*Exercise:* Which lines below contain the word "transcription"? Copy each one.

*Recorded data:*
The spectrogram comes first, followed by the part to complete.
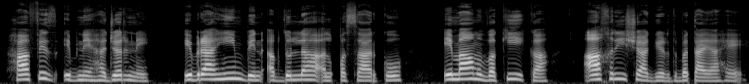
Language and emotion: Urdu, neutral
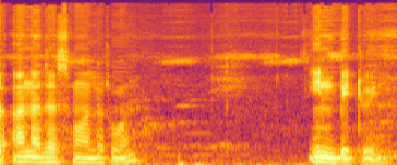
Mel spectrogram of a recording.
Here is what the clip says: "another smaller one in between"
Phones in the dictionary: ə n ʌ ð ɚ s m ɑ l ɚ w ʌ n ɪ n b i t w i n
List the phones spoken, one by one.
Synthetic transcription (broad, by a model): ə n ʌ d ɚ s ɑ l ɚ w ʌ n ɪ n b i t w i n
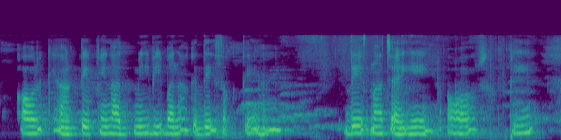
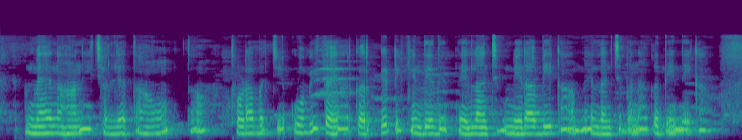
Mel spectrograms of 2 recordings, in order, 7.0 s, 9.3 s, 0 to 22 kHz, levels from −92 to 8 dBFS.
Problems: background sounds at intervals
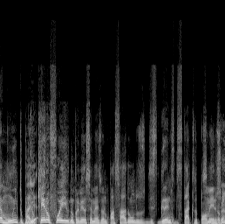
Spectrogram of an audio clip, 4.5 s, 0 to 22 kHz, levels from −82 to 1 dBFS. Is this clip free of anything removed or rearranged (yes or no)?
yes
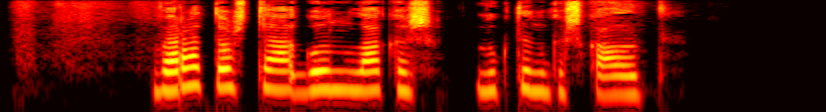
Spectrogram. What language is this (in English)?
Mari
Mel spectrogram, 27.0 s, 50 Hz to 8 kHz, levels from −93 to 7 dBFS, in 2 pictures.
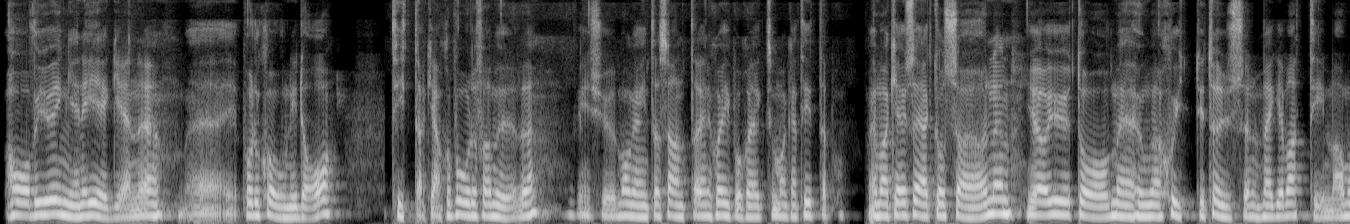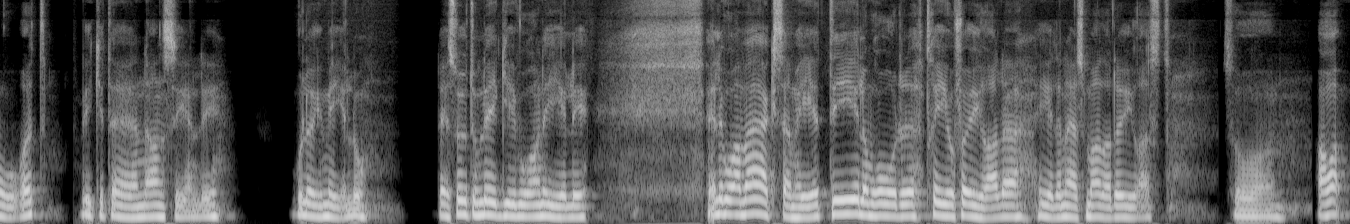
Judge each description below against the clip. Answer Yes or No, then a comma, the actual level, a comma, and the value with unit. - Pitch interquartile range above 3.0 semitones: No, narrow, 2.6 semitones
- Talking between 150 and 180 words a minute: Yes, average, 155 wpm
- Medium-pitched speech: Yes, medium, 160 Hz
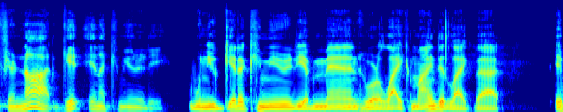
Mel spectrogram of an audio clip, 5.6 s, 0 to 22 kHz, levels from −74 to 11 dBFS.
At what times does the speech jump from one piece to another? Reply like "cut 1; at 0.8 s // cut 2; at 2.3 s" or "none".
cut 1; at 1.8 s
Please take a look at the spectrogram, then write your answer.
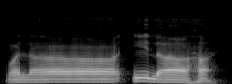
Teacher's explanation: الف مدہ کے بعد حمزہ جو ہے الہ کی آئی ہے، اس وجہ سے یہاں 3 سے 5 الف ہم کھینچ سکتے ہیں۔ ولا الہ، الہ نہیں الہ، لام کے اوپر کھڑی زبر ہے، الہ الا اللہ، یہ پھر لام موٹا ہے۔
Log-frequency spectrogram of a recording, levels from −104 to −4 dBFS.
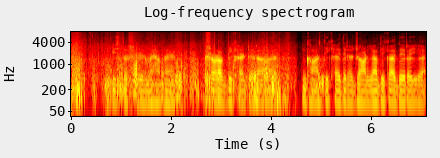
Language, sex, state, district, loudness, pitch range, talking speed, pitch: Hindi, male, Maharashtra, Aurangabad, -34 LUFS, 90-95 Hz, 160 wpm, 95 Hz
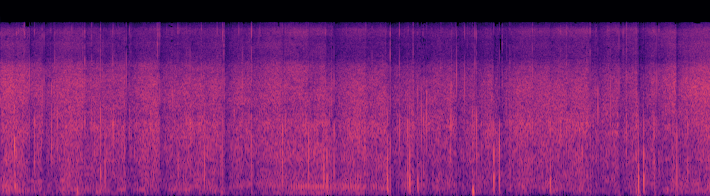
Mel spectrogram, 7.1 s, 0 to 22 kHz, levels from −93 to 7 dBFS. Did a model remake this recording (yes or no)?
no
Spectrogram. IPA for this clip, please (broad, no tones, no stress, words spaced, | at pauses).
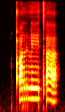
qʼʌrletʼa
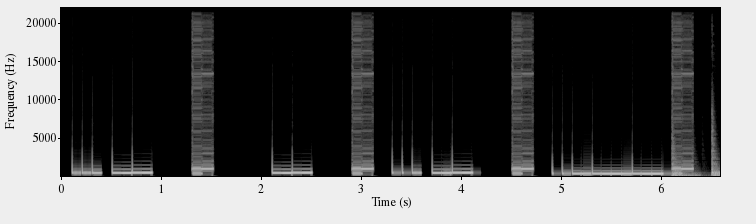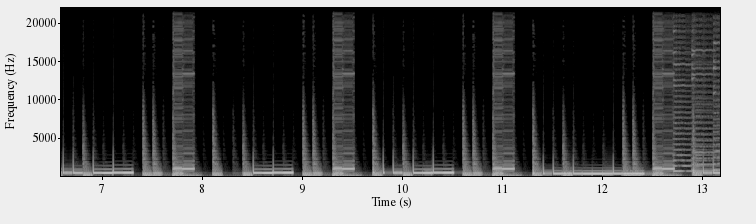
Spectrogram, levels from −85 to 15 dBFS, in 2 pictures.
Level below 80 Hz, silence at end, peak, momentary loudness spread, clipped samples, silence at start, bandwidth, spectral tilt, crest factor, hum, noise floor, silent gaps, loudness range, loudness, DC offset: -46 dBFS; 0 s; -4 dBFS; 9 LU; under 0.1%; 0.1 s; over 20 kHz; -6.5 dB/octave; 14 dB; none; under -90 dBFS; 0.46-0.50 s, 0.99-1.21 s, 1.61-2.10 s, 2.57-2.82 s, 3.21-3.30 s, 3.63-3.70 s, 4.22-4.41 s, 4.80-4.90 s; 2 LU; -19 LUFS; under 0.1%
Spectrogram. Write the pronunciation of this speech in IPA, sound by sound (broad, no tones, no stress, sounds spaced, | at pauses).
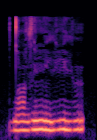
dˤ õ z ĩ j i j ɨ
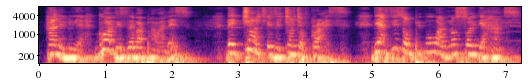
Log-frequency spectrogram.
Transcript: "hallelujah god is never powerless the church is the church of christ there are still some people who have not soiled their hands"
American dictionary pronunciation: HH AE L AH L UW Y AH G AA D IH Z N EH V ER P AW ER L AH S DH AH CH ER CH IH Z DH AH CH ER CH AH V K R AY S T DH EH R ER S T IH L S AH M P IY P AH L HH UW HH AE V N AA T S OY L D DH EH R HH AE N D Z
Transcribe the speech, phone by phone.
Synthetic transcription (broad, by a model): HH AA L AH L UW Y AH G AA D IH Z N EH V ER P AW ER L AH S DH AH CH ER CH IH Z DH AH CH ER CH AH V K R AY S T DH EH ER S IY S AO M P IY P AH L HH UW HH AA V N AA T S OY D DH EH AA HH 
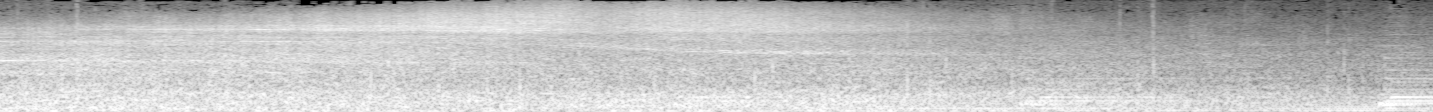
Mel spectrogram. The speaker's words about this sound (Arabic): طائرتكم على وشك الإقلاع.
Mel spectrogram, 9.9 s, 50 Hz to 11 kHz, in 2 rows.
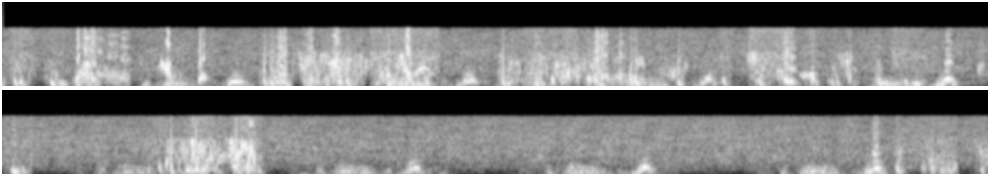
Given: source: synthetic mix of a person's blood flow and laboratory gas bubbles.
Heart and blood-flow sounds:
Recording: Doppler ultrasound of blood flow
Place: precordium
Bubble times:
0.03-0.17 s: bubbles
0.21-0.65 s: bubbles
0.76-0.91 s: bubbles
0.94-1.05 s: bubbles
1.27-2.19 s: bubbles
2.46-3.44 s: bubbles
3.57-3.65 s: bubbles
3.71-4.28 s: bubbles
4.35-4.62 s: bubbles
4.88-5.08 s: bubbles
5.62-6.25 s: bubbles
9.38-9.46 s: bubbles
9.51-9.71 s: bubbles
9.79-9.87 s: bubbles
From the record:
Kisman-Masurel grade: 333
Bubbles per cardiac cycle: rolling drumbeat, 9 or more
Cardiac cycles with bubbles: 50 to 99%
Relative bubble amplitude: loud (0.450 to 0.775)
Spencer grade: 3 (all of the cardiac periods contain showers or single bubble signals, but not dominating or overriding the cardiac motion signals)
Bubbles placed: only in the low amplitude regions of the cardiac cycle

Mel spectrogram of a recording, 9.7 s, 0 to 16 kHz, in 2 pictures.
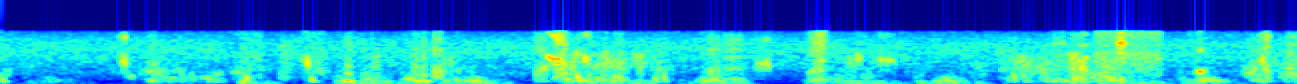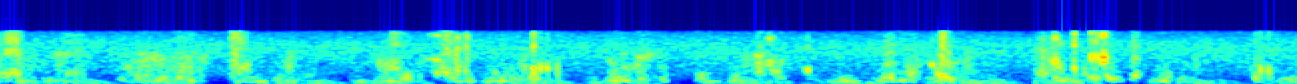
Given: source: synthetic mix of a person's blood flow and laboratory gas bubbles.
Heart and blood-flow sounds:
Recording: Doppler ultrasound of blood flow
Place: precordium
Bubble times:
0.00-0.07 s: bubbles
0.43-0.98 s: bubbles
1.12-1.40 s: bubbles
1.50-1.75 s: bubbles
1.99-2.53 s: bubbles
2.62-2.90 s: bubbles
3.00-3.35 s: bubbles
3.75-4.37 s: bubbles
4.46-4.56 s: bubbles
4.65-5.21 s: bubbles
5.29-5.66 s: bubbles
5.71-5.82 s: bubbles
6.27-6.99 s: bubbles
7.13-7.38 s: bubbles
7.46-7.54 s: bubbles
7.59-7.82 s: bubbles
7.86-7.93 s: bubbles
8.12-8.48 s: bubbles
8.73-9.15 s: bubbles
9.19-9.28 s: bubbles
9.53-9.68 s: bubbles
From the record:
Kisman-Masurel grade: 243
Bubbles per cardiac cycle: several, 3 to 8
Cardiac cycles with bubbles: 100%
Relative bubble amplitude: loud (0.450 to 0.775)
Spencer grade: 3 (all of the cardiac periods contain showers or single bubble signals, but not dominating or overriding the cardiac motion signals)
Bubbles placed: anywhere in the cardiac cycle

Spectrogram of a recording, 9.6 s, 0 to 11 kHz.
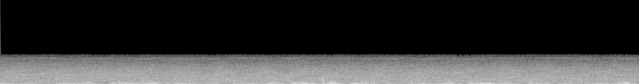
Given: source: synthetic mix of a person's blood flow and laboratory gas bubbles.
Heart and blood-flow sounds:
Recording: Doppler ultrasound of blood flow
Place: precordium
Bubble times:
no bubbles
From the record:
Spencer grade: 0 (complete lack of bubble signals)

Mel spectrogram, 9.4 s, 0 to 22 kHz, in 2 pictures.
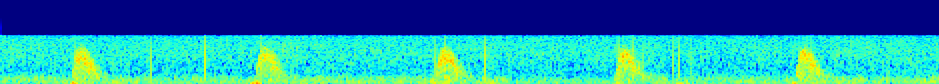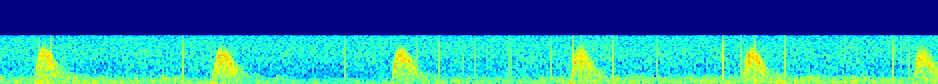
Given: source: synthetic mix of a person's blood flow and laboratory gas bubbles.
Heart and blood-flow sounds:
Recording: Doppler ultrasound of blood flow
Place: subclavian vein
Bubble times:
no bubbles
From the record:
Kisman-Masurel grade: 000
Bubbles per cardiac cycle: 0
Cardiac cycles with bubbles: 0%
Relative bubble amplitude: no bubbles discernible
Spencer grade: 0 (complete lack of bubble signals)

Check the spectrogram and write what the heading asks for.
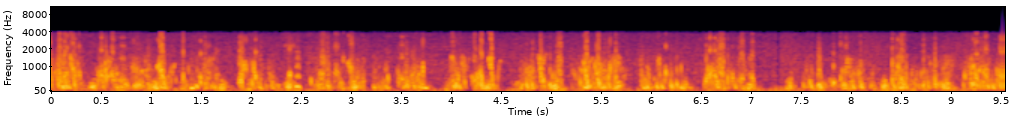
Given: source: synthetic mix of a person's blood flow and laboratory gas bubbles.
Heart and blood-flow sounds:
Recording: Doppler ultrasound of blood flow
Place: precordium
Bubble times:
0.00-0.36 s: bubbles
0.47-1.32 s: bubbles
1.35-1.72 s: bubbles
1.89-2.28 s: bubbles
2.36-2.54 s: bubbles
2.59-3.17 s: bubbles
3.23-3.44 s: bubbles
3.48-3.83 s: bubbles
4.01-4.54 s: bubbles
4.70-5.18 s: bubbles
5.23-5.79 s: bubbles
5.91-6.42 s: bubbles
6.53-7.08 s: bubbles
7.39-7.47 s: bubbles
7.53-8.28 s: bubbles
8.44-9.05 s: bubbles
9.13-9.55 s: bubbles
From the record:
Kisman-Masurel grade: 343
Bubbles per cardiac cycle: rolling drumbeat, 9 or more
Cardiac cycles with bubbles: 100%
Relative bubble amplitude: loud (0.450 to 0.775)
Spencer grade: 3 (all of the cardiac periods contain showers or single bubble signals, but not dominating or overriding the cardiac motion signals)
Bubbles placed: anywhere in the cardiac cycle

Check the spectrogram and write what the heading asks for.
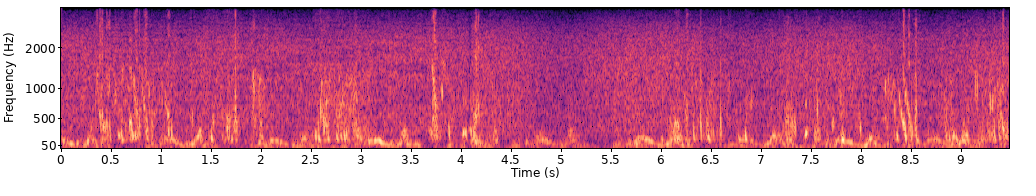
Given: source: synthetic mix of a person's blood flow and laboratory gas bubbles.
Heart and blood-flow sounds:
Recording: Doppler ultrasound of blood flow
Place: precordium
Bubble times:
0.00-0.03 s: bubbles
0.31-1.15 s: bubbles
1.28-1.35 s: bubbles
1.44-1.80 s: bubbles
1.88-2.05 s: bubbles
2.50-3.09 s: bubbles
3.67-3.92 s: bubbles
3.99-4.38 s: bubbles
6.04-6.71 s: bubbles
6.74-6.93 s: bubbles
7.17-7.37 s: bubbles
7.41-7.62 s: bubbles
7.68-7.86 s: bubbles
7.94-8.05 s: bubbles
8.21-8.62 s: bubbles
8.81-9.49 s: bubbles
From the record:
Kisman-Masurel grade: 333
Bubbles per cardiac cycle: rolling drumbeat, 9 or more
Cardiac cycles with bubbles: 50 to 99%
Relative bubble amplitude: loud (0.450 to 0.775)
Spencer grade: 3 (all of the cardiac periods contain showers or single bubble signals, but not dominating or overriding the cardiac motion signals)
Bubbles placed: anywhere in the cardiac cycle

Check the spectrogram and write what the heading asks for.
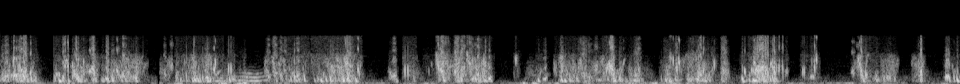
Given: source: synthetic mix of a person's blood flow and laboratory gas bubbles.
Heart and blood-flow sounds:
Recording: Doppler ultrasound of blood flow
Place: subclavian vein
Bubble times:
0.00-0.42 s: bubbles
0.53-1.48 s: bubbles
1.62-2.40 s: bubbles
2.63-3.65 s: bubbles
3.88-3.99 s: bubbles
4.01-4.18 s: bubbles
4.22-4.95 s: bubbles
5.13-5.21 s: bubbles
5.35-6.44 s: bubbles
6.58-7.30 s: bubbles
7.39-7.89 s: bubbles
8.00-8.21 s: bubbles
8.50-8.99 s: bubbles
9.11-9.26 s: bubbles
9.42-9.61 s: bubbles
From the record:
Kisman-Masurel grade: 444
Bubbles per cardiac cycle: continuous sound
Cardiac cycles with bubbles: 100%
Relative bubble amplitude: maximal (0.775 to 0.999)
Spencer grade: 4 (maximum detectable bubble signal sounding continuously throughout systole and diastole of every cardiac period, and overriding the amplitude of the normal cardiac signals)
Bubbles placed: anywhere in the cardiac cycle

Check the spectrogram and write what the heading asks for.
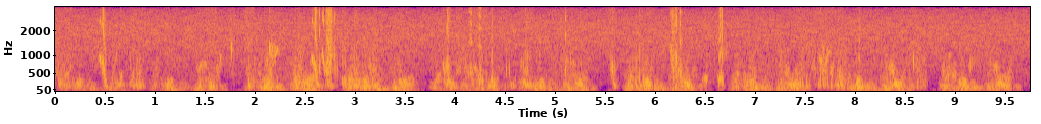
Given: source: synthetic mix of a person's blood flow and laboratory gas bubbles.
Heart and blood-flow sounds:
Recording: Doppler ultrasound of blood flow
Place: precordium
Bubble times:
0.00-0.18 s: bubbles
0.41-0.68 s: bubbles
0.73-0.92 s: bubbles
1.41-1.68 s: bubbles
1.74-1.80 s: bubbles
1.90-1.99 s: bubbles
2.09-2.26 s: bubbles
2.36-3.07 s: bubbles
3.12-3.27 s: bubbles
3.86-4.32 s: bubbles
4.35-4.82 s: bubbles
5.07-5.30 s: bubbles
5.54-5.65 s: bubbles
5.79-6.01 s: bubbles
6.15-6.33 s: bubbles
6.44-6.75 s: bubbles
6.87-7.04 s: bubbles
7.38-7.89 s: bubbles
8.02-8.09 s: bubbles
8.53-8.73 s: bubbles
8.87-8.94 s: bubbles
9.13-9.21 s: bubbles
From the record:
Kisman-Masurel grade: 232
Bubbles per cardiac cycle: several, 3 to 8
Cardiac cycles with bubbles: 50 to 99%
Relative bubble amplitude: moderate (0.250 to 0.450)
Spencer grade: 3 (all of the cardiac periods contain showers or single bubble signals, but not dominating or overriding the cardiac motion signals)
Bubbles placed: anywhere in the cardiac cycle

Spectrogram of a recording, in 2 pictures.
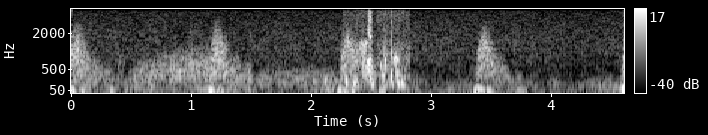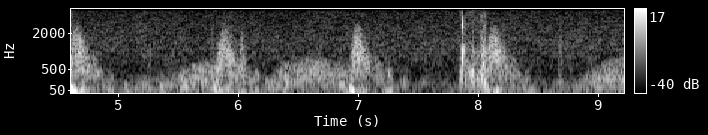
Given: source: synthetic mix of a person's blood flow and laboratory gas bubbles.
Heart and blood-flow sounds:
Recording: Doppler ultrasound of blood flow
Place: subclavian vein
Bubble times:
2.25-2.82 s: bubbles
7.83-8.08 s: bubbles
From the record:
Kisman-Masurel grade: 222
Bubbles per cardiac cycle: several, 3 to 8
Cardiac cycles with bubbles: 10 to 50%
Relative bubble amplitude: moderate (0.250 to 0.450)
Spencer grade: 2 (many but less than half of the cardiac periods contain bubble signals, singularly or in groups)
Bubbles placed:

*Finished task:*
Synthetic transcription (broad, by a model): ə n ʌ d ɚ s ɑ l ɚ w ʌ n ɪ n b i t w i n
Synthetic transcription (broad, by a model): HH AA L AH L UW Y AH G AA D IH Z N EH V ER P AW ER L AH S DH AH CH ER CH IH Z DH AH CH ER CH AH V K R AY S T DH EH ER S IY S AO M P IY P AH L HH UW HH AA V N AA T S OY D DH EH AA HH 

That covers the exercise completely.